5. How does understanding the mind, mood and hormone cycle relate to addiction or substance abuse or other self-destructive behaviors.
We now understand addiction is a disease of the brain that can be managed and treated – without drugs – and with nutrition! When the brain does not have the nutrients it needs to function optimally – it will latch on to any substance or behavior that makes it feel good. And the addictive behaviors become the rabbit hole. When the brain gets the nutrients it needs – then the cravings stop and the cognitive, behavioral and experiential therapies become more effective. Courage to Change Addiction Recovery Ranch in Colorado Springs, CO http://c2cranches.org is using this nutrient therapy in conjunction with neurofeedback therapy with great success.
6. Do alcohol and drugs work differently in a woman who’s premenstrual or peri-menopausal?

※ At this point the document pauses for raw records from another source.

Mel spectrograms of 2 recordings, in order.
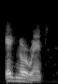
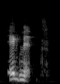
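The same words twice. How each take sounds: First: "ignorant" in three syllables, ig-nor-ant; standard pronunciation. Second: "Ignorant" in two syllables, ig-nant, pitched higher; bayou pronunciation. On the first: Shown as a demonstration. Correcting herself in mockery, "ignorant" said in full. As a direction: pronounce the "or" in "ignorant" clearly. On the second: Retold or imitated. Mocking a rival's bayou speech, "Ignorant" as ig-nant. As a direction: lift and shorten "Ignorant" to IG-nent. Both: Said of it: "I didn't say ignorant".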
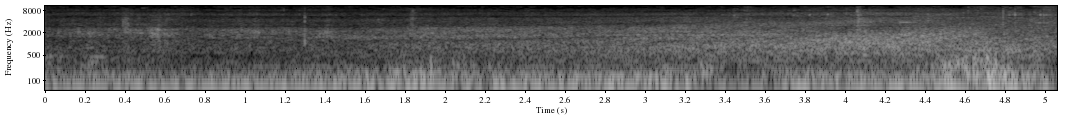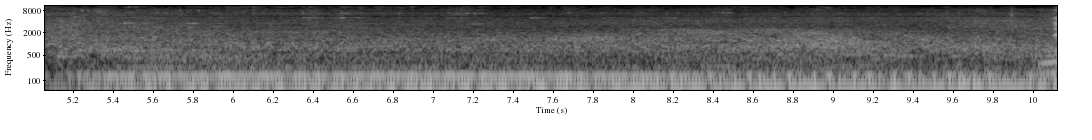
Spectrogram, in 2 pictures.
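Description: A 2002 Lincoln Continental 4.6L V8 with dual exhaust and the mufflers cut off, a loud, steady low rumble that drones continuously with a brief dip midway.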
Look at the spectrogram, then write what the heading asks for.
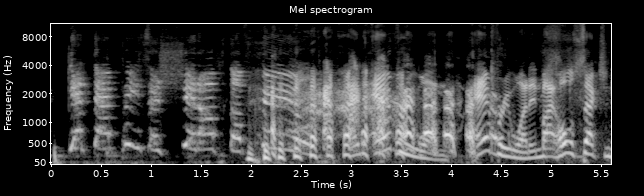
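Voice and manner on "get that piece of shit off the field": put-on very high, shrill, drunken screaming. Retelling a drunk spectator in the stands during a game: retelling a drunk spectator's scream. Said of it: "this drunk animal just stands up and screams".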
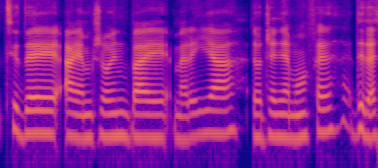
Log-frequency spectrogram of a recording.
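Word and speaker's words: María Monge: Today I am joined by Maria Mon. Did I say that correctly? Can you please say your name so that everybody pronounce it? Yeah. Softer. The G sounds softer. It's Maria Mon.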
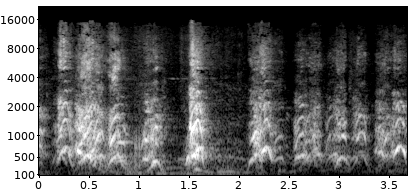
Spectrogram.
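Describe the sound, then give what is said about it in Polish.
Several dogs belonging to a woman owner bark in quick, overlapping bursts, some yipping and higher-pitched, forming a continuous clamor throughout with no one speaking. “Nasze jest dążenie do tego, żeby odebrać tak naprawdę pani te psy.”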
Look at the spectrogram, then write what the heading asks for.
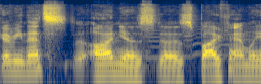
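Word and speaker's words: Spy × Family: x family it it's it's probably spy family yeah you're not supposed to pronounce it don't put an x don't put an x in your name if you don't expect people to say it yeah that so i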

Alcohol and drugs have a much more extreme effect on a woman when she is premenstrual and when she is perimenopausal.
Premenstrual – as I mentioned above, hormone levels drop, immune system becomes more compromised and the body slows down to release the uterine lining during menstruation. The potency of alcohol and drug use during the time is much higher. In fact, studies have shown that the outcome of surgeries – including dental surgery are much more positive if they are scheduled on either side of ovulation vs. on other side of menstruation.

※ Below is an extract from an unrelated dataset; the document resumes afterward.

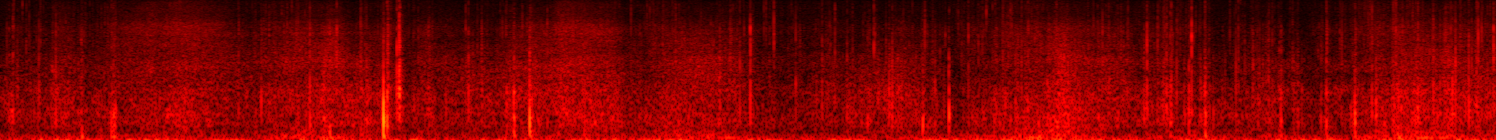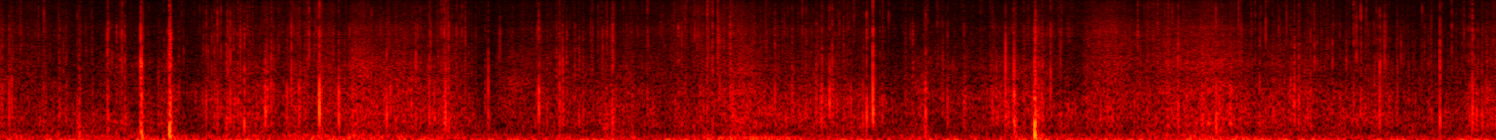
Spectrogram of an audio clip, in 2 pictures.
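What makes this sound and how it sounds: Fingernails scratch and ruffle the metal pieces of a silver metal paillette pillow covered in metal sequins. The result is a steady, quiet, prickly rustling and crinkling, broken by brief sharp clicks as the pieces snap against each other.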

By the time a woman reaches menopause – she is what I called ‘endocrinally whacked out’ from a combination of nutrient depletion and hormone imbalance – and that too lowers a woman’s resistance to alcohol, drugs and surgeries.

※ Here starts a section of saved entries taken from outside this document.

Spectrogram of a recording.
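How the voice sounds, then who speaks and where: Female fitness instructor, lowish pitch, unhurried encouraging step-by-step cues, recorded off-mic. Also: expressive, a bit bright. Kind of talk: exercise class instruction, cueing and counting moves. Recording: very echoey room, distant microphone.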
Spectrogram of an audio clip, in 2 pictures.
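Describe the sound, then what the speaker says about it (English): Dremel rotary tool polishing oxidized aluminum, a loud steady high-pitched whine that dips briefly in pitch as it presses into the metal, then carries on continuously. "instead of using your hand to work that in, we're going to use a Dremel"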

7. What should family members know and what can they do to help?
Family members need to know and respect the cyclical nature of the woman of the house. Understand that she will be competent and effective and accomplish herculean tasks for 3 weeks out of the month. And be there to support her for the fourth week. Do not ridicule her – or say what is wrong with you – and men for heaven’s sake never ask what’s for dinner during this phase – bring home take out at the very least! Roses help too. What is happening in her body is biochemical.
We just checked a 27 yr old woman into the recovery program – who had become dependent on pain pills after an injury. She is a CNA. In the last two seven years she brought two children into the world and work 12 hour graveyard shifts. And then took care of her kids.
Somewhere along the line she had an injury and was prescribed pain pills. Is she an addict? Yes and no. I would say she is nutritionally depleted and exhausted first. And totally unaware of her endocrine rhythm – and in another few years a very likely candidate for a hysterectomy.
8. What key concept would you like readers to take away?
The endocrine system – hormones and menstruation are vital signs to our health. If we are having neuro-endocrine system issues – we need to take care of them immediately.
UMMHC shares information on the importance of the endocrine system functioning – ties this in with the importance of natural cycles and brings relevance and sacredness of the importance of this cycle back into women’s lives.
This is the information that empowers women. Unless we understand how our hormones affect our behaviors – and how vital our endocrine health is the overall functioning of our body – we will always remain victims of our bodies and be victimized by our culture.
It is my goal to open your eyes to the real you – a woman who can trust herself , has confidence in her actions, understands her feelings and knows how to create a fulfilling life by living with her hormone cycle. UMMHC provides the information to do all of that.
“A woman’s body is the battlefield where she fights for liberation. It is through her body that oppression works, reifying her, sexualizing her, victimizing her, disabling her.” ~ Germaine Greer, The Whole Woman, 1999, pg 114.